[Data Boundary: Start]

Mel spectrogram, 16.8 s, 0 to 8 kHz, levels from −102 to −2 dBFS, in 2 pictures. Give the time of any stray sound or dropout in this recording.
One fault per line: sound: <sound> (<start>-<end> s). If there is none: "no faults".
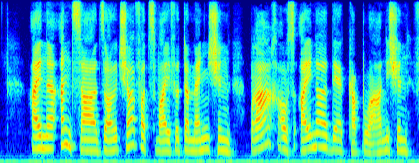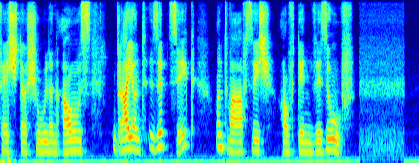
no faults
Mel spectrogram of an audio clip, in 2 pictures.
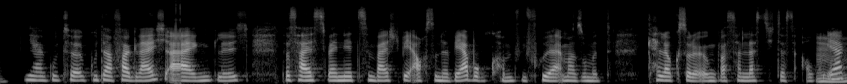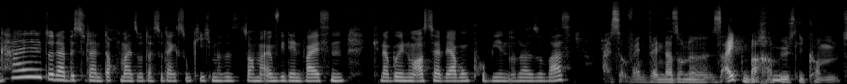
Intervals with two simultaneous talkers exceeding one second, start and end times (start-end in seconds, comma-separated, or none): none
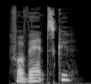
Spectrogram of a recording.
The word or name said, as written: forvanske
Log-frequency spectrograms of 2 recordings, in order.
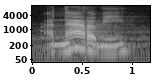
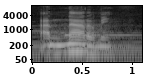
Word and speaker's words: anatomy: word the sound talk but here anatomy we stress the second syllable anatomy all right right now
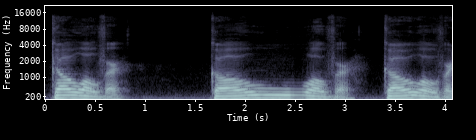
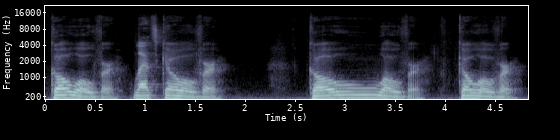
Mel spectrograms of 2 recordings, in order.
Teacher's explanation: Напомню, что когда у вас на стыке два гласных звука, в частности, рассматриваем случай, когда у вас звук О или У, то есть это заднего, звуки, которые в задней части ротовой полости происходят. Если у вас фраза, например, go over, мы ее соединяем вместе через небольшой звук W. То есть не чистый звук W, go over, быть такого не будет, потому что это будет неестественно и трудно произносить.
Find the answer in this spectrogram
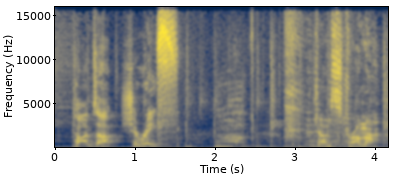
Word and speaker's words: Sharif: Cherie. Wrong. Still open. Who don't like it? Pierre. Sharia. Renee, Lucy, would you like to pronounce it correctly? Time's up. Sharif.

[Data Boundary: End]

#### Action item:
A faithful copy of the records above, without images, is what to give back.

#### Task solution:
Mel spectrogram, 16.8 s, 0 to 8 kHz, levels from −102 to −2 dBFS, in 2 pictures. Give the time of any stray sound or dropout in this recording.
One fault per line: sound: <sound> (<start>-<end> s). If there is none: "no faults".
no faults
Mel spectrogram of an audio clip, in 2 pictures.
Intervals with two simultaneous talkers exceeding one second, start and end times (start-end in seconds, comma-separated, or none): none
Spectrogram of a recording.
The word or name said, as written: forvanske
Log-frequency spectrograms of 2 recordings, in order.
Word and speaker's words: anatomy: word the sound talk but here anatomy we stress the second syllable anatomy all right right now
Mel spectrograms of 2 recordings, in order.
Teacher's explanation: Напомню, что когда у вас на стыке два гласных звука, в частности, рассматриваем случай, когда у вас звук О или У, то есть это заднего, звуки, которые в задней части ротовой полости происходят. Если у вас фраза, например, go over, мы ее соединяем вместе через небольшой звук W. То есть не чистый звук W, go over, быть такого не будет, потому что это будет неестественно и трудно произносить.
Find the answer in this spectrogram
Word and speaker's words: Sharif: Cherie. Wrong. Still open. Who don't like it? Pierre. Sharia. Renee, Lucy, would you like to pronounce it correctly? Time's up. Sharif.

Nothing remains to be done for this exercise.